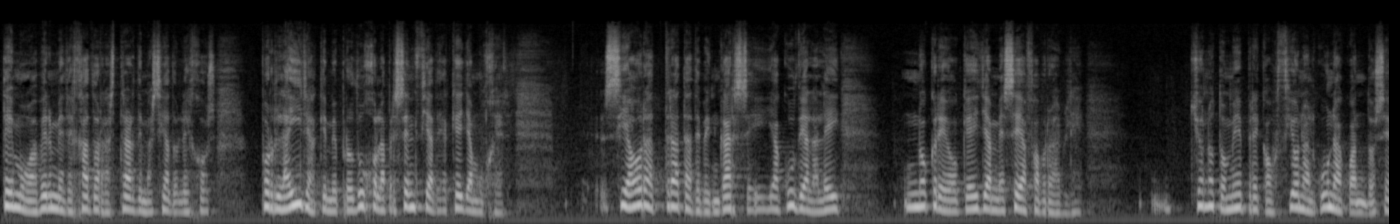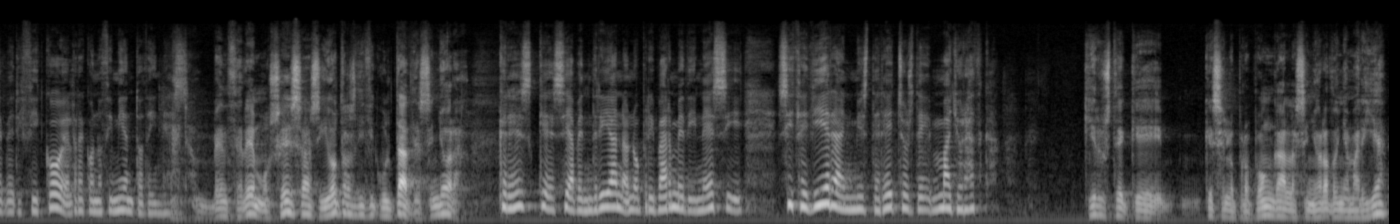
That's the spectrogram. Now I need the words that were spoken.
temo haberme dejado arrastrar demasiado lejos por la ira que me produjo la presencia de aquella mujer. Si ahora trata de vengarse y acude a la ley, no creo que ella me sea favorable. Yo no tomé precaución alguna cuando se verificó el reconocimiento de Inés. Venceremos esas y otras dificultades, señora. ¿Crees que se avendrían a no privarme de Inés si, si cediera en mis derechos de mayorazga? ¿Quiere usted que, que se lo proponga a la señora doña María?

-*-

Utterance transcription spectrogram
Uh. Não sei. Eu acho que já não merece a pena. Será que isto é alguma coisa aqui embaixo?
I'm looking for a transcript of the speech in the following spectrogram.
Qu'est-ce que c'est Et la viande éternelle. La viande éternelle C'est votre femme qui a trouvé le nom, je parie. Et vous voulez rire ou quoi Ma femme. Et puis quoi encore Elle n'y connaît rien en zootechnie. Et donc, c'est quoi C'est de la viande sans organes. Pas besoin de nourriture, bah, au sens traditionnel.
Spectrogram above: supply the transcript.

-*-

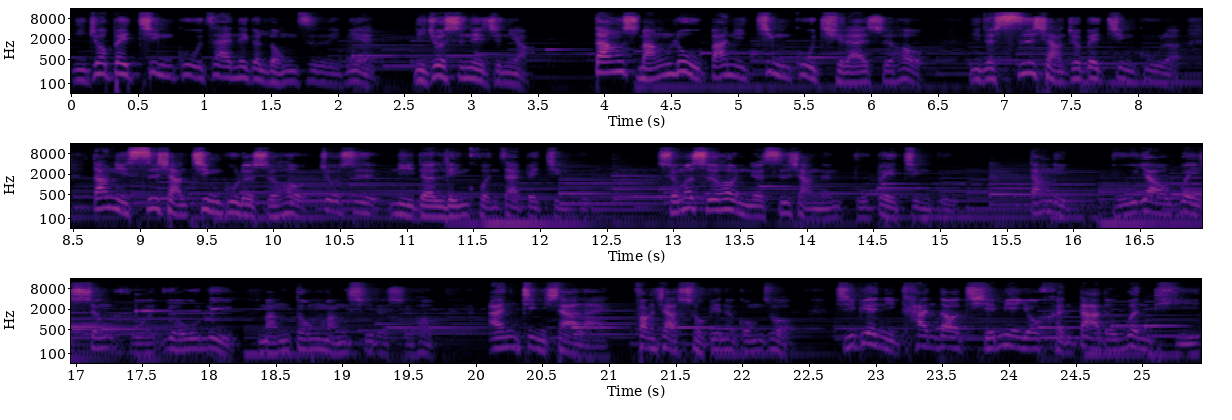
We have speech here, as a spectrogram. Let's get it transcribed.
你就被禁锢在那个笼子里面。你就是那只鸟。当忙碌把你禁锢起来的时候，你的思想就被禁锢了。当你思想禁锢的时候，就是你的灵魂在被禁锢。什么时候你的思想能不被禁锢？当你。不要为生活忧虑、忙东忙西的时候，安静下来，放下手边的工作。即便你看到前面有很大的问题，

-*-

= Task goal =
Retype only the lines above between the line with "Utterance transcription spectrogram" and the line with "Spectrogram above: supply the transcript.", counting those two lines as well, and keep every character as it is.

= Reply =
Utterance transcription spectrogram
Uh. Não sei. Eu acho que já não merece a pena. Será que isto é alguma coisa aqui embaixo?
I'm looking for a transcript of the speech in the following spectrogram.
Qu'est-ce que c'est Et la viande éternelle. La viande éternelle C'est votre femme qui a trouvé le nom, je parie. Et vous voulez rire ou quoi Ma femme. Et puis quoi encore Elle n'y connaît rien en zootechnie. Et donc, c'est quoi C'est de la viande sans organes. Pas besoin de nourriture, bah, au sens traditionnel.
Spectrogram above: supply the transcript.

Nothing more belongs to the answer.